interview Archive

Robyn Hitchcock: Vinyl is Forever

The droll (even by English standards) singer-songwriter Robyn Hitchcock came on the scene in the late 1970s with The Soft Boys, a Cambridge psych-rock group that — depending on one’s viewpoint — appeared too late or too soon. After a string of spotty-or-brilliant (you decide; I’d argue the latter) albums, the band folded, and Hitchcock

Free Planet Radio – What in the World?

Asheville NC might not be the first place you think to look for an innovative musical group working in the “world music” genre. But in fact the eclectic mountain city has a deep bench of musicians with stellar world music credentials. River Guerguerian is an award-winning, conservatory-trained percussionist. Canadian-born, he’s of Armenian-Egyptian extraction. And his

Flaming Lips: The Sound of Success

With the charismatic Wayne Coyne fronting the Flaming Lips, it’s easy to overlook the articulate creative expression of Steven Drozd. Steven joined in 1992, ostensibly as their drummer — but quickly assumed the role as a prime mover of all things musical. The relentless contributions of this multi-instrumentalist are a major influence within the ever-expanding

The Fever: Through the Present Darkly

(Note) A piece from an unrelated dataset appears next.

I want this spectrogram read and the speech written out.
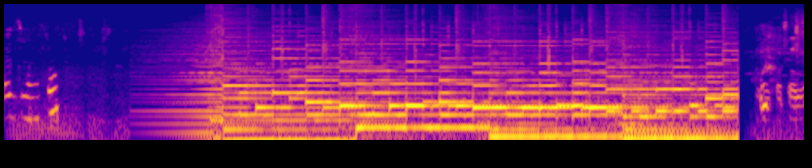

Kemado recording artists The Fever set out a spooky, carnivalesque vibe on In the City of Sleep, their sophomore effort. Taking stylistic cues form Angelo Badalamenti — especially his work with David Lynch on the Twin Peaks soundtrack — The Fever sketch out territory pleasingly (but not overly) familiar to fans of The Cramps, Michael

Under the Microscope with Fall Out Boy

Note: This was my first magazine cover story — bk. It’s the last day of June, and Island/Def Jam recording act Fall Out Boy is “a little bit too far outside San Diego” on an early date on the 2005 Warped Tour, promoting their latest release, From Under the Cork Tree. They’re in Chula Vista,

The Strange Odyssey of Roky Erickson

The history of rock ‘n’ roll is replete with all manner of tragic stories. In a few rare cases, the stories turn around into something more positive. Roky Erickson’s is one of those stories. Erickson was the founder of the first psychedelic rock group, the Thirteenth Floor Elevators. The group was renowned for its 1966

Dungen: folkrockpsych

Even in the 21st century, the vagaries of transatlantic phone calls are such that bad (or dropped) connections are routine. So it was thanks to some persistence on everyone’s part that this interview even took place. We only got a bit more than halfway through the list of questions, but even in our brief time

Tom Dudley Does it Right

If a musician attends the famed Berklee College, then goes on to work as an electronic technician at Moog Music, and then chooses bluegrass music as a career, he must be a musical carpetbagger. Right? Wrong. “My mother was from southern Ohio, near Kentucky…almost Appalachia. My parents sang Carter Family songs around the piano,” guitarist

Dream Guitars – Six-string Dream Catcher

Henry Ford famously put the assembly line approach into use in auto manufacturing in 1913. That technique — with its goals of efficiency and quality control — quickly became a worldwide standard and was applied to every conceivable type of manufacturing. Mass production and standardization changed the world in many positive ways. But the assembly

DeSol: Here Comes the Sun

A couple years ago, Asbury Park NJ-based Latin-rock artists deSoL were signed to Curb Records, a staid, ultra-square label known for being home to Tim McGraw and (shudder) The Osmonds. If that sounds like a match destined to fail, in retrospect it was. Unhappy with the label’s efforts on their behalf, deSoL recently freed themselves